In her first full season as a varsity softball player, The Dalles Wahtonka graduate Kella DeHart proved she belonged.
What fueled her drive to succeed was the fact that she had to fight, scratch and claw for playing time, being limited to minor varsity roles in her first three seasons, before making a big splash this year as an all-league second baseman and middle-of-the-order hitter.
She now will test the waters at the next level, earning a scholarship to play softball at Blue Mountain Community College.
“I think coming out this year even though knowing I had a spot on varsity due to being a senior, it gave me the drive to prove to the varsity coaches that I belonged,” DeHart said. “It gave me a chance to also prove to myself that I can be up here and hold my own.”
DeHart along with teammate Melanie Taphouse, also a scholarship recipient, will join a BMCC team that went 13-25 last year.

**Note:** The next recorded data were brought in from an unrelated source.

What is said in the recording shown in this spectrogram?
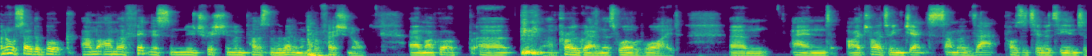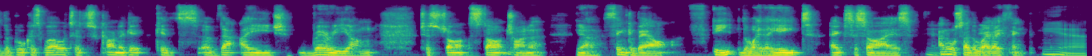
And also the book, I'm, I'm a fitness and nutrition and personal development professional. Um, I've got a, uh, a program that's worldwide. Um, and I try to inject some of that positivity into the book as well to kind of get kids of that age, very young, to start start trying to you know think about eat the way they eat, exercise, Yeah. and also the way they think. Yeah.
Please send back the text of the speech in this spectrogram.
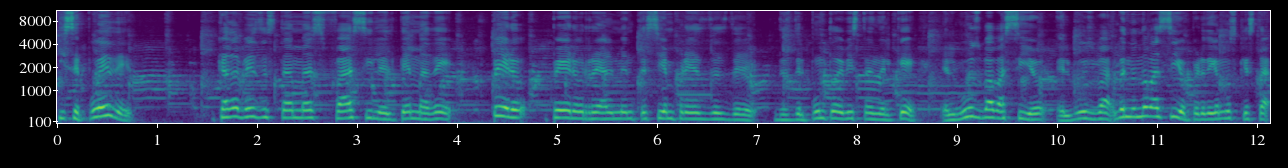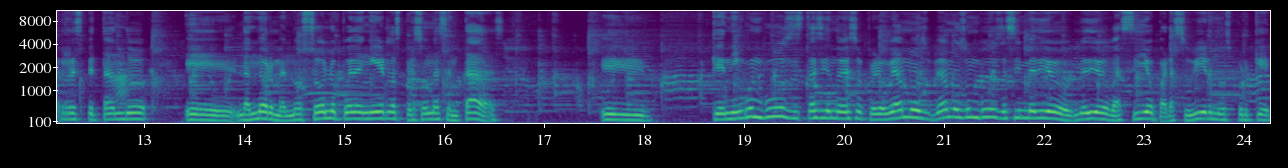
Y se puede. Cada vez está más fácil el tema de pero, pero realmente siempre es desde, desde el punto de vista en el que el bus va vacío, el bus va, bueno, no vacío, pero digamos que está respetando eh, la norma, no solo pueden ir las personas sentadas. Eh, que ningún bus está haciendo eso, pero veamos, veamos un bus así medio, medio vacío para subirnos, porque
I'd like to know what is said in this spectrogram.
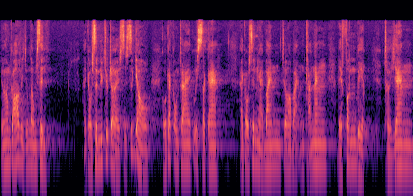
Nhưng không có vì chúng ta không xin. Hãy cầu xin Đức Chúa Trời sự sức giàu của các con trai của isaka Hãy cầu xin Ngài ban cho bạn khả năng để phân biệt thời gian,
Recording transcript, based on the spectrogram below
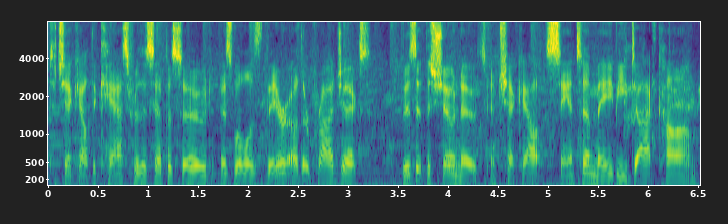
To check out the cast for this episode, as well as their other projects, visit the show notes and check out santamaybe.com.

In Northwest Athletic Association of Community Colleges play, the Timberwolves went 7-21 in the Eastern Division to finish in sixth place.
With a solid senior campaign under her belt, DeHart, who nailed her tryout last fall, is going into the season with a chip on her shoulders.
“It has pushed me a lot to go out to Blue Mountain with more purpose,” DeHart said. “I see their starting second baseman and starting shortstop there and I am going in, even though they have been there a year over me with experience in college ball, I am going in headstrong wanting to fight for a position.”
On the season, DeHart hit better than .300 on the season, showing she could swing the bat to all fields, lay down an occasional bunt and steal bases.
In the field, the scrappy second baseman was never shy about making the diving stop or the fundamental plays to help her pitchers.
One of her highlights came in a pivotal contest on April 20 against No. 1-ranked Pendleton.
With the game tied 3-3 in the top of the fourth inning, DeHart roped a grand slam over the centerfield fence to give TDW a 7-3 lead on its way to a 9-8 victory and an afternoon split.
She is hopeful to bring in all of those intangibles to Blue Mountain along with a pedigree of winning and a firm grasp of the fundamentals.
“They are getting a player who is headstrong and never gives up, is always ready to compete, head-up and is ready to play the game,” DeHart said. “I am excited to see how the coaches down there push me 10 times more to compete at the college level and keep me going.”
One thing about playing in the Columbia River Conference with Pendleton, Hermiston and Hood River Valley; the stiff level of competition is ideal in preparing athletes for success at the next stage.
Pendleton won a state championship in 2012, Hermiston advanced all the way to the state championship game this season and TDW just had a string of five consecutive semifinal berths cut short this year.
TDW graduate and 2013 All-American pitcher Ann Marie Guischer was a beneficiary of playing on a bigger stage with her stout season at Mount Hood Community College.
It could bode well for both DeHart and Taphouse.
“I think the conference that The Dalles is in is great for helping athletes perform at their best because it has some tough teams to play against,” Guischer said. “You have to perform at your best in order to be successful. You could not take any team lightly.”
It is one thing to break in with a winning attitude and a fresh outlook on the skill level, but DeHart is well aware of the amount of work needed to crack the starting lineup as a mainstay over the next two seasons.
She is prepared to roll up her sleeves and dive in.
“I think the main thing I will have to focus on is the speed difference, because as we have seen this year, a lot of our league pitchers vary from really fast to really slow,” DeHart said. “We don’t have that median where in college you will have an all-around mix of everything. I think I am going to have to adjust to all three of the different speeds, but I am ready for the challenge.”
The Dalles Wahtonka head coach Steve Garrett takes pride in knowing that his philosophies help foster college and life ready athletes.
Garrett wants them to be standouts on the field, but off-field behavior shows other players, coaches and schools they are getting solid citizens.
“I think Mel and Kella will do well up there,” Garrett said. “It is going to take some adjusting, so they need to be prepared for that. Will they be all-stars? I don’t know, but I think they will contribute. It all comes down to them putting in the work to improve every time they step on the field.”
DeHart plans to major in pediatric nursing and once her two years are completed, she will transfer to a four-year college.
She is thankful for an opportunity to put her skills to use. These last four years of softball have taught her so many valuable lessons in life.
Her biggest hope, however, is to show the athletes coming up through the pipeline that with perseverance and drive, no person can be stopped.
“I say to all of the younger kids to never give up,” DeHart said. “I had the odds against me all the way through high school. People never expected me to get a scholarship or anything like that, so I encourage them to never give up and if you have something that you want to do, pursue it with everything you got.”